This was quite a week in the garden.  First, I gave the hens the tall stalks of chard.  I propped each one against their upper perch, so it was both a food source and an exercise regime and play ground at the same time.  Like any animals, hens like mental stimulation!

Next, I dug the potatoes.  25 pounds of the most beautiful Yukon golds you ever have seen.  Did you know that really fresh Yukon gold potatoes have beautiful pink eyes scattered about the golden skin?  These potatoes ranged in size, with about a third being really big for the short season they had.  I attribute it to the bed that is made up primarily of very (too) loose organic matter; nothing held those potatoes back!  So far I have given some away and made potato salad.  My husband eats them raw, like apples, every time he passes the basket. 

Finally, the bees.  Grace's hive has been bursting at the seams.  There are so many bees that they can't fit inside at night.  I needed to look into getting them more space, and I needed to see if honey was ready for harvest.  Problem was, this hive is tall.  It sits on three cinder blocks, then has one deep and two medium brood boxes.  Above that was two honey supers/boxes.  I needed to check those top boxes, each of which weighed close to 30 pounds.  Both were far above shoulder height.

Suffice it to say that I am glad there was no one videoing me as I built a step out of blocks (smashing one finger), and gingerly lifted each box down.  The fun part came after I added a new honey super, with lots of open space, but then had to put the two original supers back on, even higher than before!  Remember, each box weighs close to 30 pounds, and is full of thousands of bees, and is being lifted above my shoulders/head.  My favorite part?  When I stepped up onto the blocks with the last and heaviest box, lost my balance, and had to step/fall back off, all while balancing the bees on my chest.  The bad news: although there was lots of nectar in those heavy boxes, it wasn't capped, so not ready to harvest.  I actually think that the bees are probably taking what was fully ripened honey back in order to feed the huge hive.  Will check again, with help this time, in a week or so.

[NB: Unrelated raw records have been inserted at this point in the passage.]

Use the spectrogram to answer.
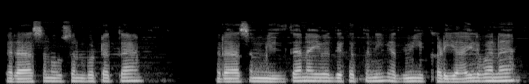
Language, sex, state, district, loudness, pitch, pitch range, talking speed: Bhojpuri, male, Uttar Pradesh, Gorakhpur, -19 LUFS, 150 Hz, 140-160 Hz, 100 wpm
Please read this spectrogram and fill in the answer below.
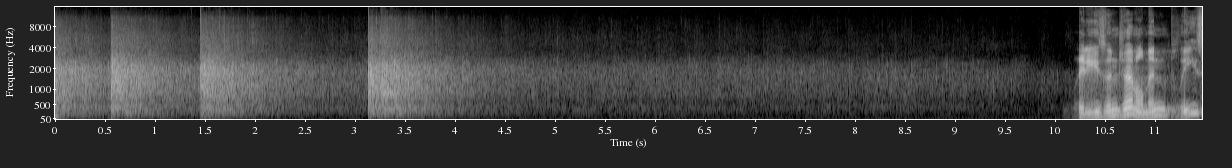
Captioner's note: applause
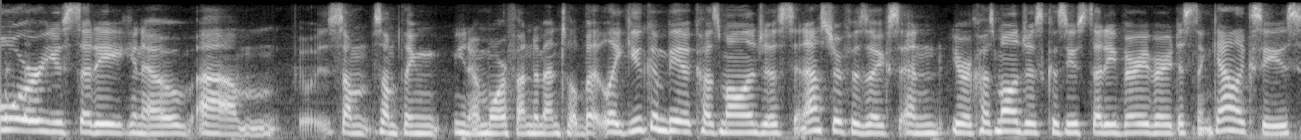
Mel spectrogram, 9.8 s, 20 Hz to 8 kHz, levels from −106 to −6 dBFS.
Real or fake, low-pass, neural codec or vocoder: real; 7.2 kHz; none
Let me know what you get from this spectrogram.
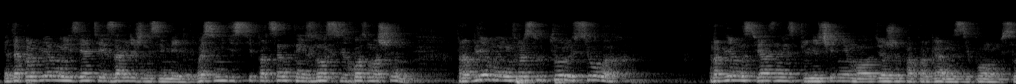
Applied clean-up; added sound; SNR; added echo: none; none; none; reverberation time 0.5 s.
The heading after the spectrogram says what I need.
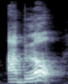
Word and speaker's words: habló: does have an accent, make sure that you're properly pronouncing that O. You're really emphasizing the O. So hablo, meaning I speak, or habló, meaning he spoke or she spoke.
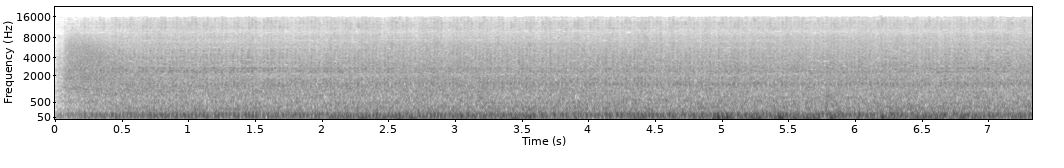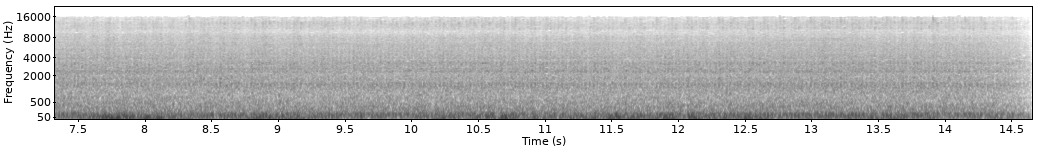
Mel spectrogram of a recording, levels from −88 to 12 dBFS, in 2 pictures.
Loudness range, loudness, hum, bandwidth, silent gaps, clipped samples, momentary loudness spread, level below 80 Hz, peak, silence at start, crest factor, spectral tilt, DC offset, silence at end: 2 LU; -31 LUFS; none; 16 kHz; none; under 0.1%; 3 LU; -32 dBFS; -10 dBFS; 0 s; 18 dB; -4.5 dB/octave; under 0.1%; 0 s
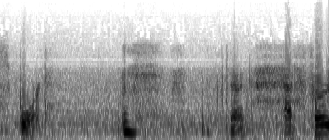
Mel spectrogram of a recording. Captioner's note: laughs uncomfortably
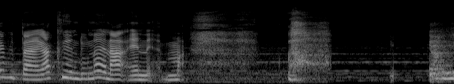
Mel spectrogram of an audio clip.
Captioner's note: sighs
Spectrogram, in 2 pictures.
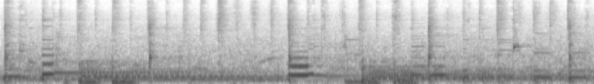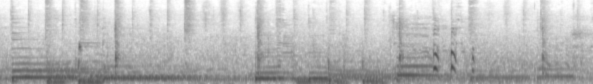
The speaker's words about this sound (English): At a lovely beach park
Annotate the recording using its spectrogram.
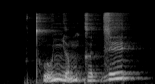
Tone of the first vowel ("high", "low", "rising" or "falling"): rising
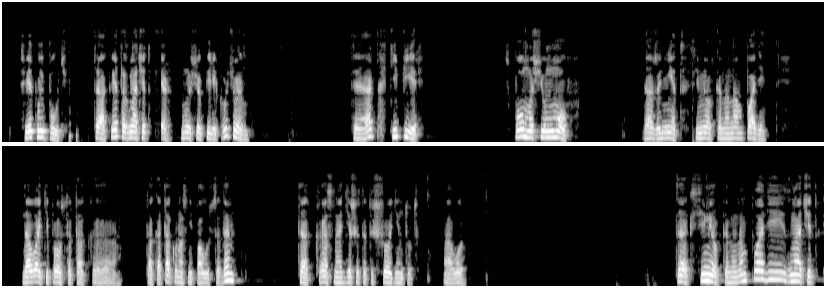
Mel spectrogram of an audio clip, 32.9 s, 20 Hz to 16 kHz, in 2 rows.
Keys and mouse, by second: 1.6 r, 6.0-7.8 middle drag, 10.7 click, 12.6 middle click, 13.9 KP_7, 23.3-25.3 middle drag, 26.6-29.6 drag, 30.6 KP_7.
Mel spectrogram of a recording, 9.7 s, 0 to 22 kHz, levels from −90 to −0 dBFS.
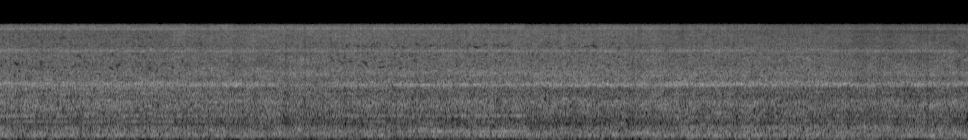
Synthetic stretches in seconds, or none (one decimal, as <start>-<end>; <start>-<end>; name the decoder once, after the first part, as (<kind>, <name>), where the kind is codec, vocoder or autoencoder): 2.3-3.3 (codec, SNAC); 6.3-6.9; 8.3-9.7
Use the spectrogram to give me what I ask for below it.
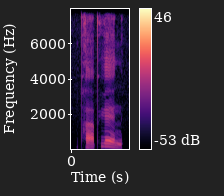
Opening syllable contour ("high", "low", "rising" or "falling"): low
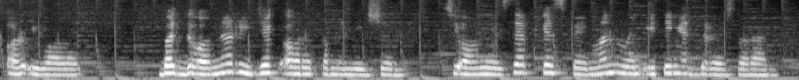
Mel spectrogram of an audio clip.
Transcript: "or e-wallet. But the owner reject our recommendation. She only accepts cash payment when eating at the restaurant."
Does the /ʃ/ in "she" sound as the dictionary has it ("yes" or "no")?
no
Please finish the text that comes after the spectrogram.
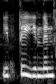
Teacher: நாவினோட நுனி வந்து மேல்வாய்ப்பல்லோட அடிப்பகுதி வந்து டச் பண்ணுது. அப்போ இத்து இந்துங்கிறது வந்து நாவினோட நுனியும் மேல்வாய்ப்பல்லையும் அடிப்பகுதியும் வந்து சேரனால பிறக்குது.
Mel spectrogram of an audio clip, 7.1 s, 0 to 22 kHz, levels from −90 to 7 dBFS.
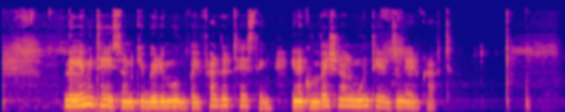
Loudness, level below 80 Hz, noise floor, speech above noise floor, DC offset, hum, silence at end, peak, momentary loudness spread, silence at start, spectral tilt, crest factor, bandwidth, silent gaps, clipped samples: -18 LUFS; -56 dBFS; -55 dBFS; 37 dB; under 0.1%; none; 0.4 s; -2 dBFS; 16 LU; 0.05 s; -5.5 dB/octave; 18 dB; 16.5 kHz; none; under 0.1%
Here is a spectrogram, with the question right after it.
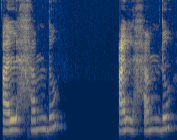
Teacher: اس کو او ہم نہیں کریں گے، لام کو باریک پڑھیں گے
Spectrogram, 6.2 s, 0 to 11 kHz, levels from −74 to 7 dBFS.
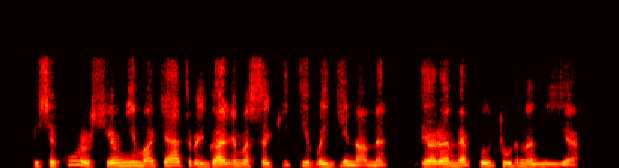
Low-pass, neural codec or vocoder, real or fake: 7.2 kHz; codec, 16 kHz, 1.1 kbps, Voila-Tokenizer; fake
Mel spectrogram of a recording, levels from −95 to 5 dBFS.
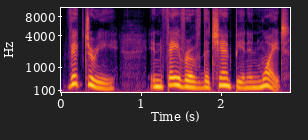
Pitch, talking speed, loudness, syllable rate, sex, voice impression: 200 Hz, 165 wpm, -15 LUFS, 5.5 syllables/s, female, feminine, adult-like, tensed, clear, fluent, intellectual, calm, elegant, slightly strict, slightly sharp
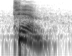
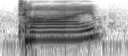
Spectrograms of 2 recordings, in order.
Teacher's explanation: Tim. Okay, it's very short. Time, the vowel is very long. It's that long I.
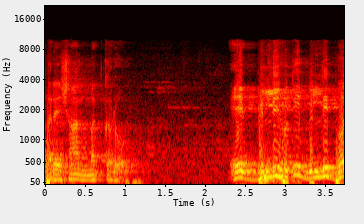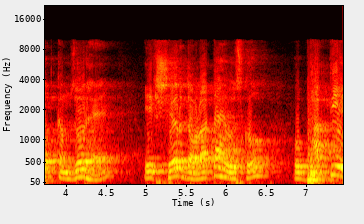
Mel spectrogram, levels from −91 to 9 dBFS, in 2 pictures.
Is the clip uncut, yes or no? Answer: yes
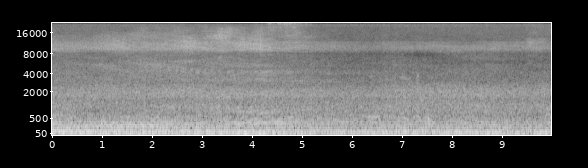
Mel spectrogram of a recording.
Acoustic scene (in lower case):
street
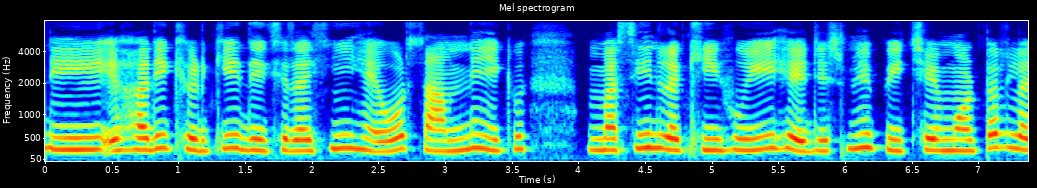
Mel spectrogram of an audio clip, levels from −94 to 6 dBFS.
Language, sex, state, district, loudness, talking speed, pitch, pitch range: Hindi, female, Odisha, Sambalpur, -15 LUFS, 140 wpm, 250 Hz, 235-275 Hz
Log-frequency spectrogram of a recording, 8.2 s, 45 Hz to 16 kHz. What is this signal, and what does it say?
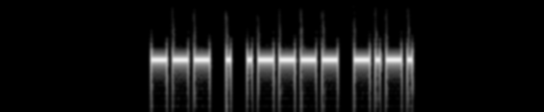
Morse code, heard as a keyed tone, about 15 wpm, 700 Hz. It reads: OE1C
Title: DXCC-100 Call Signs - 4 Characters - Repeated 2x - 15wpm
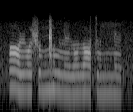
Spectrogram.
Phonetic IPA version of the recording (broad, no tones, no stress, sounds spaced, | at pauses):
ɔ ɹ o ʂ u ŋ͡ǁ u l ø ð o ð ɔ t u nː ɘ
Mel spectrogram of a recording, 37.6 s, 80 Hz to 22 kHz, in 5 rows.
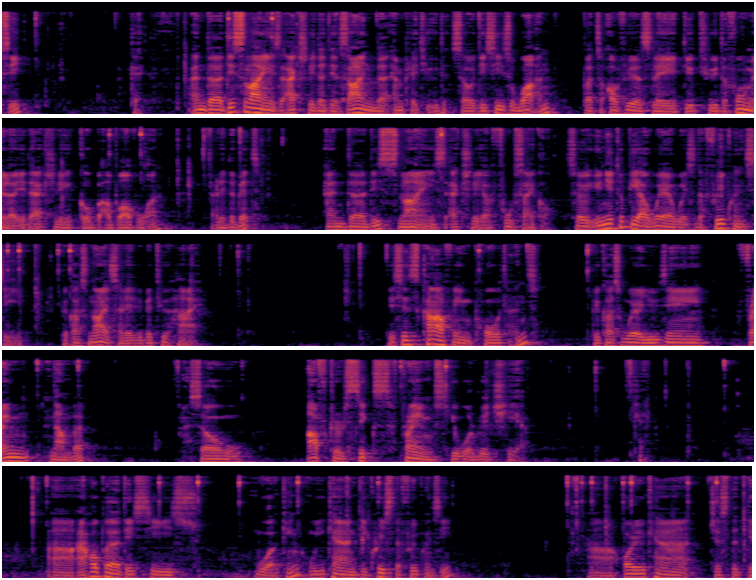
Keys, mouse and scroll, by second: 0.4 d, 0.5 d, 1.9 d, 2.3-2.8 drag, 2.8 d, 8.1 d, 8.6-9.0 drag, 9.0 d, 9.4 d, 9.6 right click, 10.0 d, 11.1 d, 11.5-12.0 drag, 12.0 d, 12.1 d, 15.1 click, 17.0 d, 17.4-18.7 right drag, 18.7 d, 18.8 d, 19.9 click, 23.0-26.0 middle drag, 26.2-29.1 typing, 26.6-27.1 drag, 28.5 right click, 29.8-31.7 middle drag, 31.7 click, 32.5 click, 33.9-36.4 shift+drag, 37.0 drag.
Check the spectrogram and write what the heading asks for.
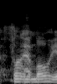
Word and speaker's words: Flambeau: Is it Flambeau? – Yeah, Flambeau, yeah.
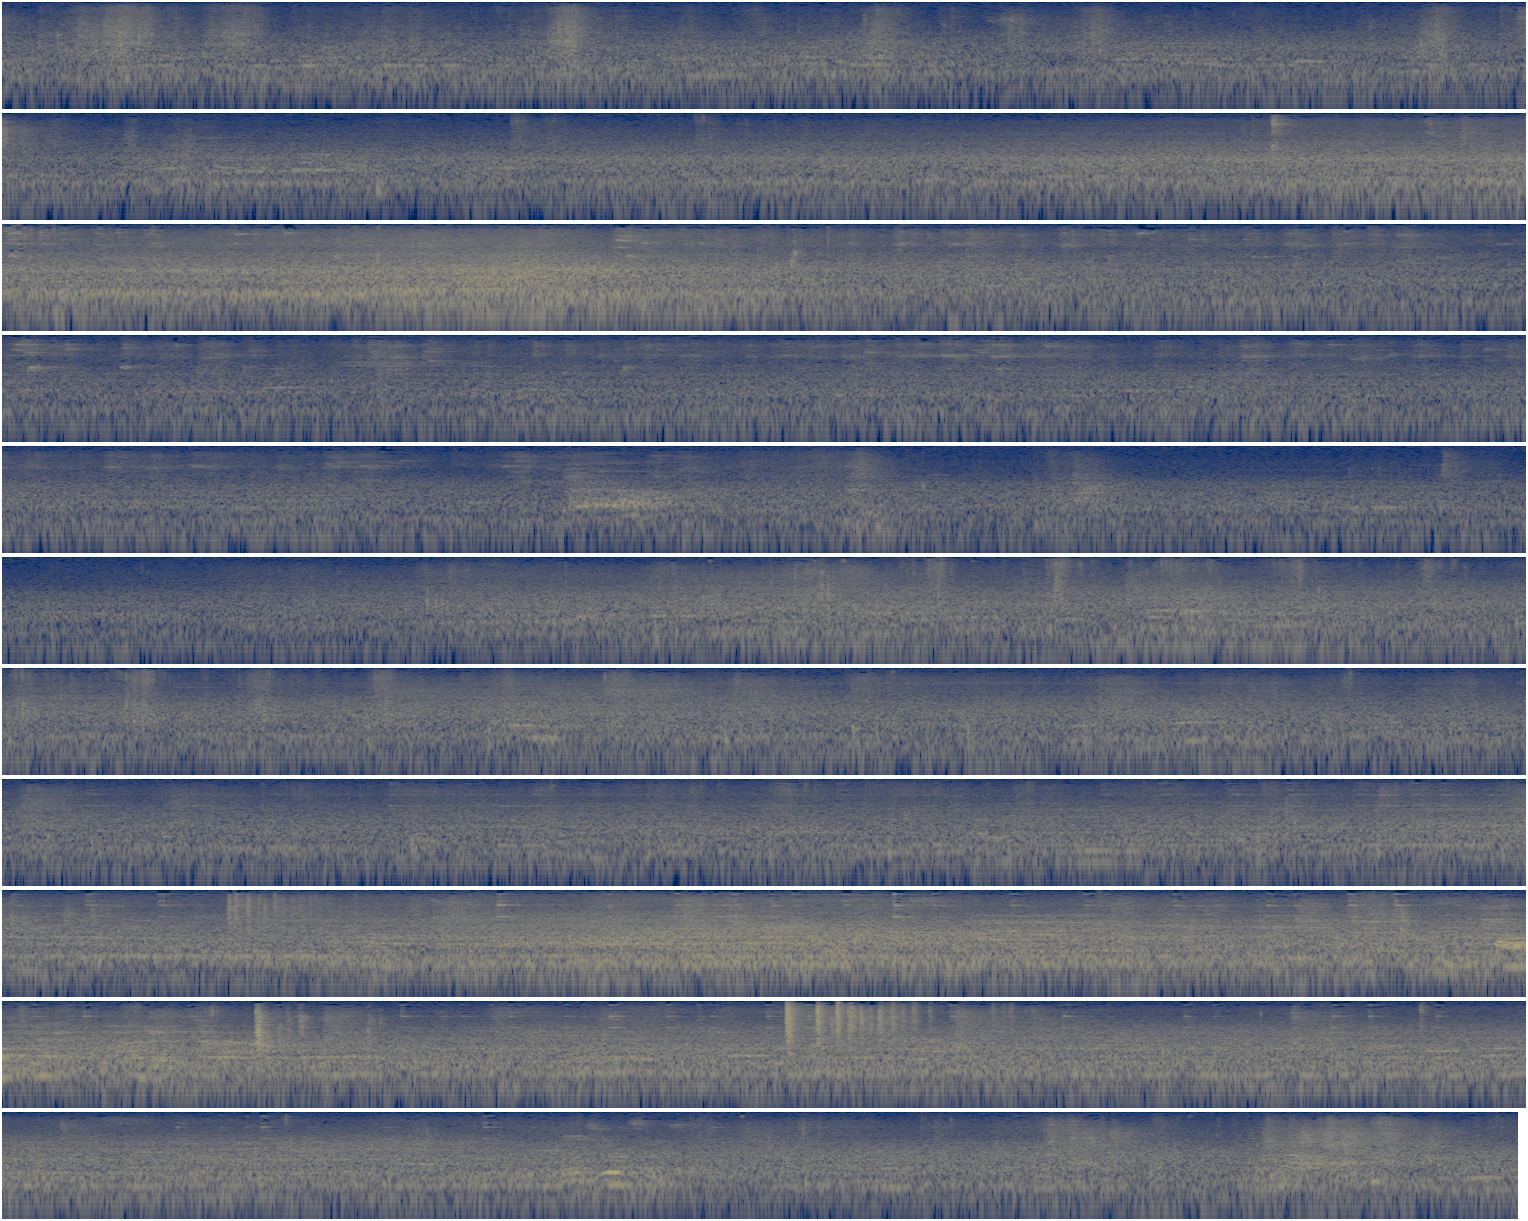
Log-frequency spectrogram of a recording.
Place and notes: Fullmoon Nachtspaziergang Part IX
Fullmoon on Istanbul, continuing the nightwalk, passing a home delivery courier, road sweepers, a plastic recycler, tea drinkers and backgammon players.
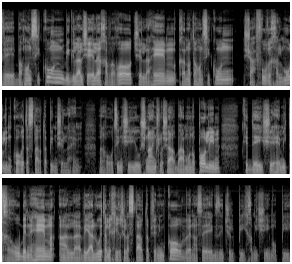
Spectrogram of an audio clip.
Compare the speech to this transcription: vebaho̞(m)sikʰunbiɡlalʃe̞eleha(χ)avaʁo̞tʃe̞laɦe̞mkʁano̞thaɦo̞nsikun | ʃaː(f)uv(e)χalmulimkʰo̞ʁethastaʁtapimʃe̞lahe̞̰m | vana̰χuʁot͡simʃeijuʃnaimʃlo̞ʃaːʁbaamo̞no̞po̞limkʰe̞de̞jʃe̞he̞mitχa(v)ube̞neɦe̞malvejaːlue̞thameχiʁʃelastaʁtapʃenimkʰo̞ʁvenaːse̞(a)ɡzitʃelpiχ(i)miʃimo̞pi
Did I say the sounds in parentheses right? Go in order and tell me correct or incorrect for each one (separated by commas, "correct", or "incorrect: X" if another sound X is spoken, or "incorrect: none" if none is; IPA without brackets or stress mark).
incorrect: n, correct, correct, correct, incorrect: ʁ, incorrect: e, incorrect: a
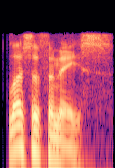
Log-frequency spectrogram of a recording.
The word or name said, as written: lecithinase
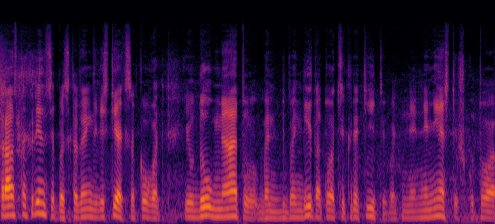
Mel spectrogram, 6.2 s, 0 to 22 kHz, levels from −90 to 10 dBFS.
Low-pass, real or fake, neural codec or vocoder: 14.4 kHz; fake; codec, 44.1 kHz, 2.6 kbps, SNAC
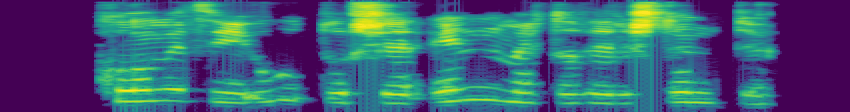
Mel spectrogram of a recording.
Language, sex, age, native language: Icelandic, female, 11, Icelandic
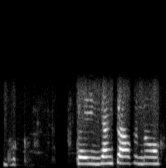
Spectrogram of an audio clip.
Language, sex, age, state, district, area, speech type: Manipuri, female, 18-30, Manipur, Imphal West, rural, conversation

Note two things in the last photo:  First, still too many bees, so some are spending the night outside on the front of the box.  Second, look at the entryway.  See all those bees with their abdomens in the air?  They are part of the water cooled air conditioning system, as they fan their wings as fast as possible.  You can hear the loud hum of all those beating wings as you approach the hive!